Zhou said of the agreement, “UL has partnered with 3DSIM to rapidly advance simulation for additive manufacturing processing. The value of 3D printing is to enable design freedom and the ability to manufacture a variety of parts and products. To statistically qualify a design for production using AM, exploring material and process combinations via trial-and-error is not sustainable. Thus, we must invest in simulation technology and new qualification and validation methodologies to advance manufacturing and move the AM industry forward.”
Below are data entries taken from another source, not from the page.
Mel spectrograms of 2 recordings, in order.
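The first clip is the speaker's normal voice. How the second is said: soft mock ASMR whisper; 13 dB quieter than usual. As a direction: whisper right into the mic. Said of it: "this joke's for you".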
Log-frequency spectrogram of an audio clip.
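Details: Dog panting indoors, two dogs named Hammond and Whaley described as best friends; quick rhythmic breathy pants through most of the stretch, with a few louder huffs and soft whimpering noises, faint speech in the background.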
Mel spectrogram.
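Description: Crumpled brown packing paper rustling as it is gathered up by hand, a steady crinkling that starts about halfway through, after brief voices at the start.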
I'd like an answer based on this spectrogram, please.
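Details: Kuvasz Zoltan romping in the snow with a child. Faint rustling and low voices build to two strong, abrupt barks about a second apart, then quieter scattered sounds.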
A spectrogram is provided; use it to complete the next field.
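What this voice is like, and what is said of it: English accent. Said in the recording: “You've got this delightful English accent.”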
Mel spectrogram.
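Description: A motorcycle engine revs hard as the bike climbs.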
Brent Stucker, PhD., chief executive officer and a co-founder of 3DSIM LLC, said, “UL has an excellent reputation around the world in validation and certification of manufactured parts. We welcome UL as an investor and partner. As a member of our board, Simin will contribute her deep knowledge and perspectives about how simulations can transform the AM industry. Together, we will move the manufacturing industry away from reliance upon costly experimental testing toward predictable, safe and timely production.”
So who is 3DSIM exactly?
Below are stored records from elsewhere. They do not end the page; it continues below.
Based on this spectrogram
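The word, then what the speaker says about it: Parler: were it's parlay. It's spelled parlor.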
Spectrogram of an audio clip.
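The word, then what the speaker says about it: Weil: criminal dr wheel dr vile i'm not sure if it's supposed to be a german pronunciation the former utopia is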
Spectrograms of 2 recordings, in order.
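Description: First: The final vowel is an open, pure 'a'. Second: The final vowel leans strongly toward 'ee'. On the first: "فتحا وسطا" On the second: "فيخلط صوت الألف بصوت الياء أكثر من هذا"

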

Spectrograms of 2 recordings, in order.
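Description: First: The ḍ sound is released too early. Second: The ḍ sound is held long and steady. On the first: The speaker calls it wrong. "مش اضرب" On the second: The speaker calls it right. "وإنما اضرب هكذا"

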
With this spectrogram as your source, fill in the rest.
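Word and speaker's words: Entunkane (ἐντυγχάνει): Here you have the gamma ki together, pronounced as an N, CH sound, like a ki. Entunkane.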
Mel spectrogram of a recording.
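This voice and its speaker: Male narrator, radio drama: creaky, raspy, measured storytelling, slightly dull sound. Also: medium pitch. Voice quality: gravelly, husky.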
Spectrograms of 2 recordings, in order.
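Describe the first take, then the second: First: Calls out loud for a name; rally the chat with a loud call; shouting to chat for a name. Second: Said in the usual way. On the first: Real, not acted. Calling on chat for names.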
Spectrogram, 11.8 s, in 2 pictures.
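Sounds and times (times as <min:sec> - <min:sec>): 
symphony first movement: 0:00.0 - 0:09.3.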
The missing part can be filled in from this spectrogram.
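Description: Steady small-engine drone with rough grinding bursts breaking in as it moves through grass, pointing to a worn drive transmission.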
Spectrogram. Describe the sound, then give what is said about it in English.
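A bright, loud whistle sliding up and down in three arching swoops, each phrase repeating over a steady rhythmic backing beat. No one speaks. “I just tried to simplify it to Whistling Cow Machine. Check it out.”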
3DSIM is a growing company that produces specialized software tools that enable accurate, physics-based analyses and predictions of 3D printing processes, before building or fabricating a component. According to the company, their simulation tools are designed to help “users, part designers, researchers, machine manufacturers and material providers dramatically increase their rate of innovation, thus enabling rapid qualification of additively manufactured parts and components.” The start-up, which hopes to bring much needed quality assurance to industrial 3D printing, has already begun working with Additive Industries to release the first metal 3D printer that will use 3DSIM’s print preview technology.
UL industries has a proven track record (120 years) in safety science, and have recently begun merging their operations with the booming 3D printing industry. With their expertise in standards, compliance, testing, certification, manufacturing processes and engineering, they have been making some interesting moves lately that indicate a clear directive to educate and train interesting individuals as well as standardize compliance and confer with regulators about industry issues. This new investment adds one more intriguing element to UL’s growing role in 3D printing.